■ WHAT NEEDS TO BE DONE: Reproduce exactly the lines from the one containing "spectrogram speech transcription start to end" through the end of the listing, minus the pictures.

════════════════

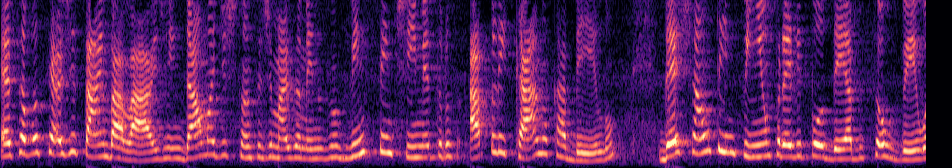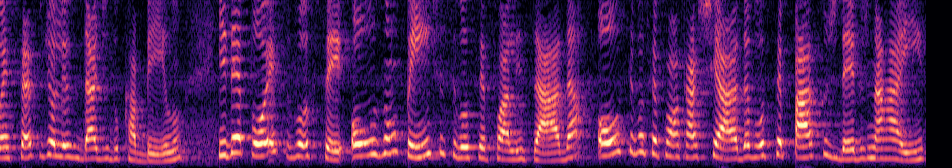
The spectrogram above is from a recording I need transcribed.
É só você agitar a embalagem, dar uma distância de mais ou menos uns 20 centímetros, aplicar no cabelo, deixar um tempinho para ele poder absorver o excesso de oleosidade do cabelo e depois você ou usa um pente se você for alisada ou se você for uma cacheada, você passa os dedos na raiz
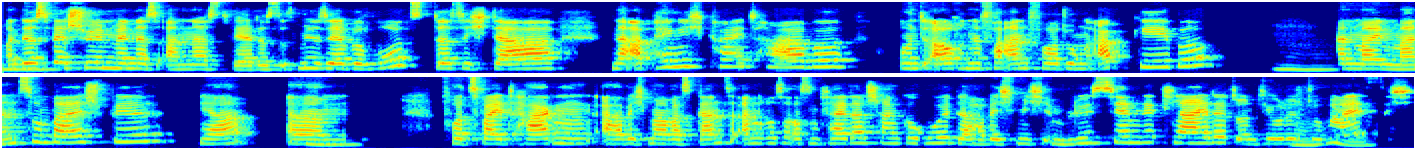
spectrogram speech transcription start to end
Und das Mhm. wäre schön, wenn das anders wäre. Das ist mir sehr bewusst, dass ich da eine Abhängigkeit habe und auch eine Verantwortung abgebe Mhm. an meinen Mann zum Beispiel. Ja, ähm, Mhm. vor zwei Tagen habe ich mal was ganz anderes aus dem Kleiderschrank geholt. Da habe ich mich im Blüschen gekleidet und Judith, du Mhm. weißt, ich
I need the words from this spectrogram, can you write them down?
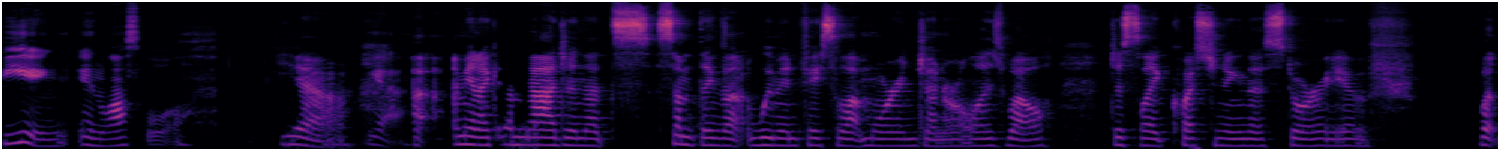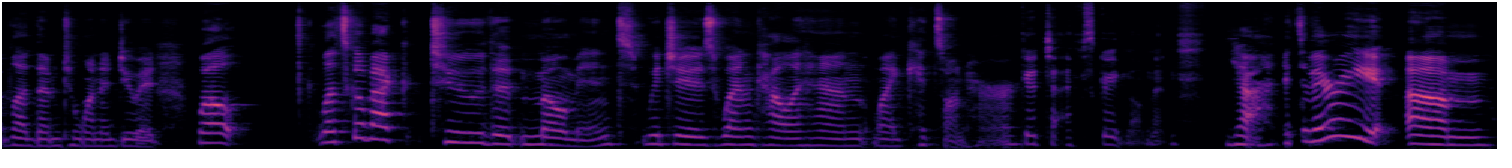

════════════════

■ ANSWER SECTION:
spectrogram speech transcription start to end
Und das Mhm. wäre schön, wenn das anders wäre. Das ist mir sehr bewusst, dass ich da eine Abhängigkeit habe und auch eine Verantwortung abgebe Mhm. an meinen Mann zum Beispiel. Ja, ähm, Mhm. vor zwei Tagen habe ich mal was ganz anderes aus dem Kleiderschrank geholt. Da habe ich mich im Blüschen gekleidet und Judith, du Mhm. weißt, ich
I need the words from this spectrogram, can you write them down?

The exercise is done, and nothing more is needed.